Randy's current book project serves as an introduction to the emerging role of social media in relation to qualitative research. Fifty years ago, social scientists such as Oscar Lewis (1961) praised the tape recorder as a tool for a new generation of realism in research; since then, the rate of technological advancement and user adoption has increased exponentially. The implications for qualitative research are vast. The purpose of this book is to illustrate those implications as they extend to every step of the research process, from planning to presentation.

Pathways to College and Career: Understanding the Role of Peers

Pathways to college and career, particularly for students in low-income neighborhoods, have received increasing attention among education stakeholders. Projected shortfalls of college graduates and educated workers have caused policymakers and funders to seek innovative reforms to improve college access and readiness. Former president Obama, for example, convened several meetings with university presidents and nonprofit and business leaders in order to draw attention to the issue and explore potential solutions. Educational outcomes illustrate the disparities among students. Black and Latino males, in particular, experience higher than average dropout rates and lower graduation and college-going rates. In New York City, the graduation rates for Black (28%) and Latino (28%) males with college-accepted diplomas are significantly lower than White (57%) males. When discussing reasons for uneven pathways, researchers and reformers often cite unequal access to quality schools, teachers, and college counselors. Such foci draw attention to significant areas of need; however, they underemphasize the importance of contextual factors such as the neighborhoods in which students live and the people with whom they associate.


Drawing on previous neighborhood research, Randy's newest project explores peers as resource brokers. The researcher asks how peer relationships and the exchange of resources—information, influence, social credentials, and reinforcement—across school, neighborhood, and digital contexts influence pathways to and away from college and career. Consider, for instance, a group of college-going friends. Resources may involve the exchange of information about the college application process. Or, for a college-going teenager living in gang territory, a resource among neighborhood peers may involve safety while walking to and from school. As sociologist Marcel Mauss notes in The Gift, the giving of a gift also includes reciprocal obligations. For the college-going peers, reciprocity may involve trust and supportiveness. For the neighborhood peers, reciprocity may include pressure to join a gang. In such an instance, the exchange of resources may undermine the teenager's college aspirations.  

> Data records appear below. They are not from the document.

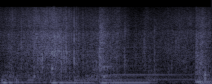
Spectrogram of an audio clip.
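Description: Plastic bubble wrap crinkling as it is pulled out of a cardboard box, mostly in the first second, over background music.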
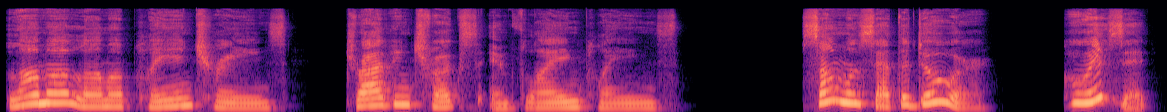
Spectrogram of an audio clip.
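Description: A woman reading a children's picture book aloud in an expressive, deliberate, sing-song way for young listeners. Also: medium pitch, slightly rough. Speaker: storybook reader and host of a read-aloud channel.

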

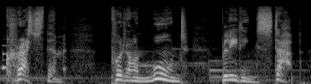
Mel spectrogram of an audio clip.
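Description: Terse feral boy, swooping pitch. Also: very animated, takes it slowly. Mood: matter-of-fact. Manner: speaks in clipped broken English. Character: feral young wolf-raised boy, terse and earnest. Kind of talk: video game character acting. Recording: game music behind the voice. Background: game music.

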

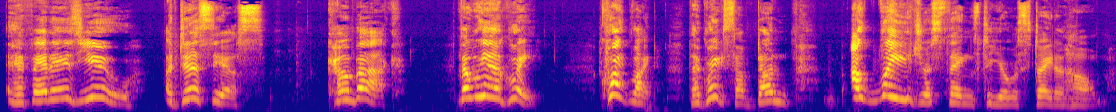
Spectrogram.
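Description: A frightened, wheedling suitor from an epic storybook, acted by a woman. He is glib and placating, pleading urgently in a high voice. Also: very animated, slow pace, heavily acted.

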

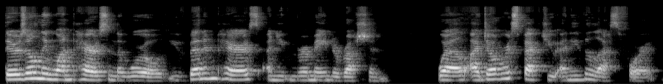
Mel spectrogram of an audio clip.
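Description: A woman's voice: mid-range voice, fairly quick, reverberant, close to an everyday voice. A woman voicing a merry, good-natured French army captain who brags ceaselessly about his battles. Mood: expansive. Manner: lively, talks ceaselessly, good-natured bragging. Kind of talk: audiobook character reading.

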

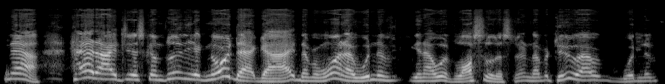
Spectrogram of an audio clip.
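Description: A man talking casually as a podcast host, halting and repeating himself, often dropping in "you know". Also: sits high, animated, sharp tone, breathy edge.

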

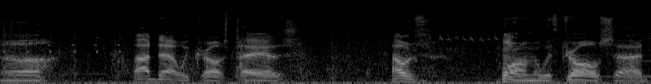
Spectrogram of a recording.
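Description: An actor playing a rugged, patient Wild West outlaw in a video game, with an American accent and a plain, understated, folksy drawl. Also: male voice, deep voice, animated, takes it slowly, creaky, bright, forceful tone, a little hiss or hum, full character voice. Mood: wry, easygoing. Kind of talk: naturalistic video game acting.

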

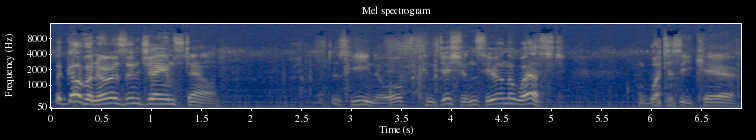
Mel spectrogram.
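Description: A man's voice: a little high, big pitch swings, normal speed, a little hiss or hum. An actor playing a shrewd colonial frontiersman in a history audio drama, persuading in an insinuating, theatrical way. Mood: goading. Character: shrewd, scheming colonial frontiersman urging rebellion.

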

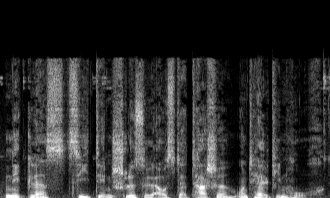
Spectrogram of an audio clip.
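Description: A man's voice: fairly low pitch, big pitch swings, unhurried, husky, heavily acted. A man narrating a children's detective audio play as a scripted storyteller.

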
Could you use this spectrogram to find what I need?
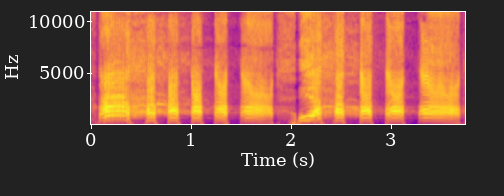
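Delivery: evil cackle then a growled threat; villain laugh. Shown as a demonstration. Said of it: "You take a big step forward and you go".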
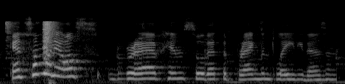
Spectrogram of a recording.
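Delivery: ordinary talk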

Randy has concluded data collection and is analyzing the data and writing the results. The goal is to better understand the contextual forces that influence college-going among first-generation teenagers and, as a result, improve the design of college access reforms.